That problem now pervades everything. As technology permeates and informs every human action it is human decision making, intent and motivation that deliver the results we seek when it comes to achieving desirable outcomes.

The formula is the same whether we are talking about marketing, data analysis, real-world events predictions, or real-world decisions.

To cover up our inability to understand how external cause relates to internal effect that leads to external action we say “the real world is messy.” “Messy” stands for imprecise, vague, uncertain and ambiguous. Welcome to the VUCA world of the modern-day military. So, have I led you down a rabbit hole without escape? A mental cul-de-sac? Not quite.

From The Inside, out

What does the world look like to you when you look at it from behind your eyes? It’s a simple enough question that delivers various answers: messy, imprecise, confusing, frightening, unpredictable, fluid, complicated, complex, indeterminate.

These are all emotional responses to the fact that our brain, right now, struggles to do the one thing it has been designed to do: predict the next moment.

Uncertainty scares us because when we don’t know how to handle it, it ties up and freezes the responses of our brain. A brain that can’t respond properly makes our perception of the world even more messy, unpredictable and frightening. We can, then, easily become locked in an ever tightening downward spiral.

That will happen virtually every time we feel small, alone and powerless. Because we lack the cognitive, emotional and psychological resources to deal with the world alone we have been hardwired to recruit the skills, abilities and strength of those around us.

Social cooperation and empathy are neurobiological responses that allow us to conserve energy and achieve more with less they are actually key to our development and the secret of our success.
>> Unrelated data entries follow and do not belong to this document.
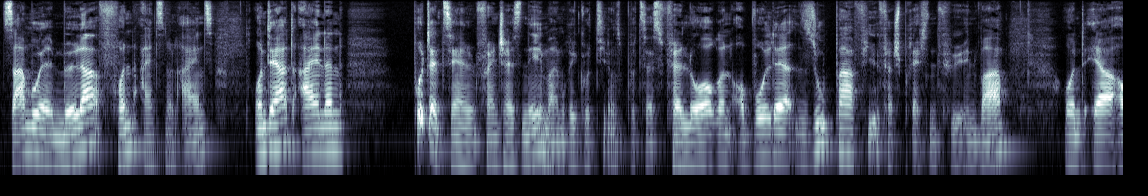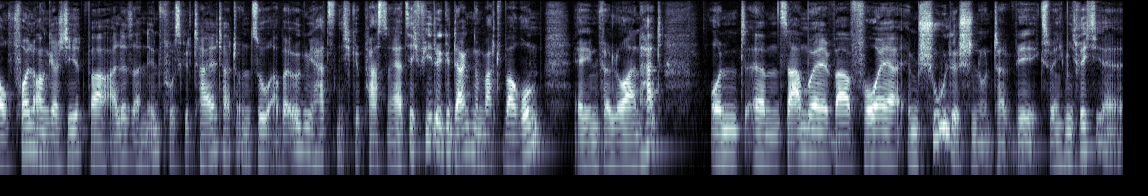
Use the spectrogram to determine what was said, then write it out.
Samuel Müller von 101 und der hat einen potenziellen Franchise-Nehmer im Rekrutierungsprozess verloren, obwohl der super vielversprechend für ihn war und er auch voll engagiert war, alles an Infos geteilt hat und so, aber irgendwie hat es nicht gepasst. Und er hat sich viele Gedanken gemacht, warum er ihn verloren hat. Und ähm, Samuel war vorher im Schulischen unterwegs. Wenn ich mich richtig, äh,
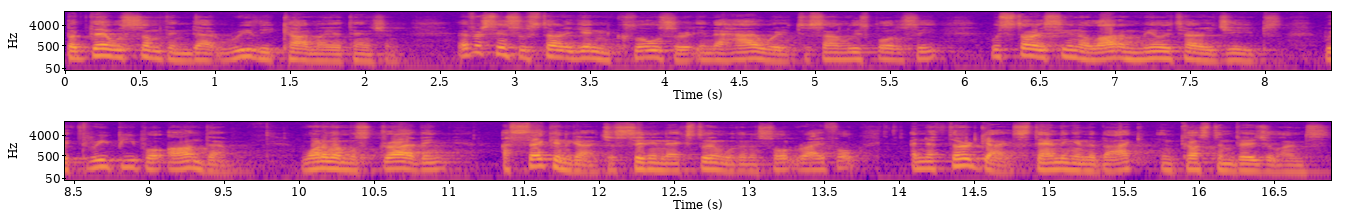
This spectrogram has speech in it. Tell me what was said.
But there was something that really caught my attention. Ever since we started getting closer in the highway to San Luis Potosi, we started seeing a lot of military jeeps with three people on them. One of them was driving, a second guy just sitting next to him with an assault rifle, and a third guy standing in the back in custom vigilance.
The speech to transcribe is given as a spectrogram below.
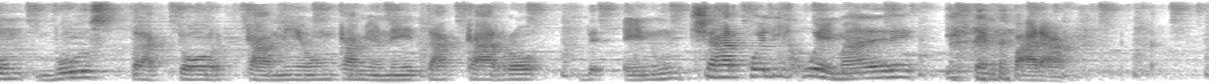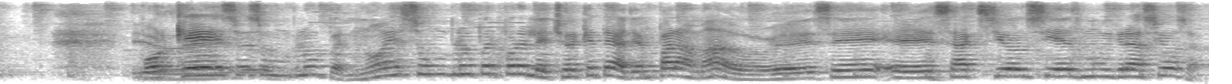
un bus, tractor, camión, camioneta, carro, de- en un charco el hijo de madre y te emparama. Porque eso es un blooper. No es un blooper por el hecho de que te haya emparamado. Ese, esa acción sí es muy graciosa.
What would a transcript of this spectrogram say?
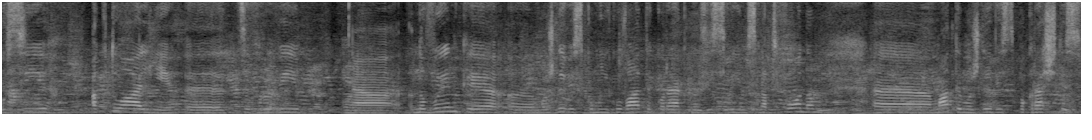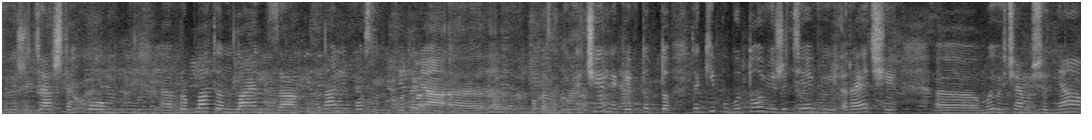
усі актуальні цифрові новинки, можливість комунікувати коректно зі своїм смартфоном, мати можливість покращити своє життя шляхом проплати онлайн за комунальні послуги, подання показників лічильників, тобто такі побутові життєві речі е, ми вивчаємо щодня.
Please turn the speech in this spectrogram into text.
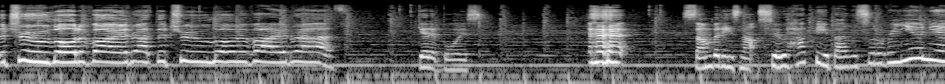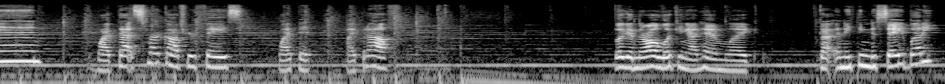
the true Lord of Ironrath, the true Lord of Ironrath. Get it, boys. Somebody's not so happy about this little reunion. Wipe that smirk off your face. Wipe it. Wipe it off. Look, and they're all looking at him like, got anything to say, buddy?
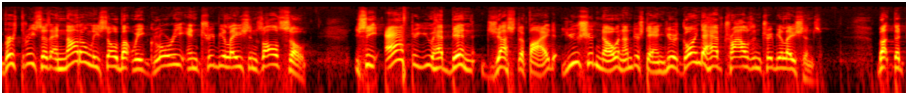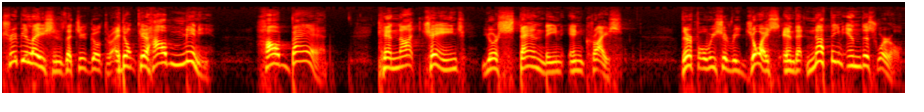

I am going to forego, for reasons of brevity, the way this affects us at a personal and social level and ask instead how does this now affect search, marketing and our understanding of the customer journey? The success of the customer journey that converts a prospect into a customer relies on the perception of human qualities: convenience, trustworthiness, reliability, trust. These can only be created by standing in the boots of your prospective customer and feeling the need that drives them which, in turn, you shall strive to fulfil.

Simple, right? Well, not quite but it is deeply human. How you create the perception of humanity across your business approach, branding, marketing messaging and website experience is what will enable you to succeed where others fail.

Note: To go a little deeper on how the 4Vs of Big Data map onto the 4Ms of our mental world check out this more in-depth piece here

© 2019 David Amerland. All rights reserved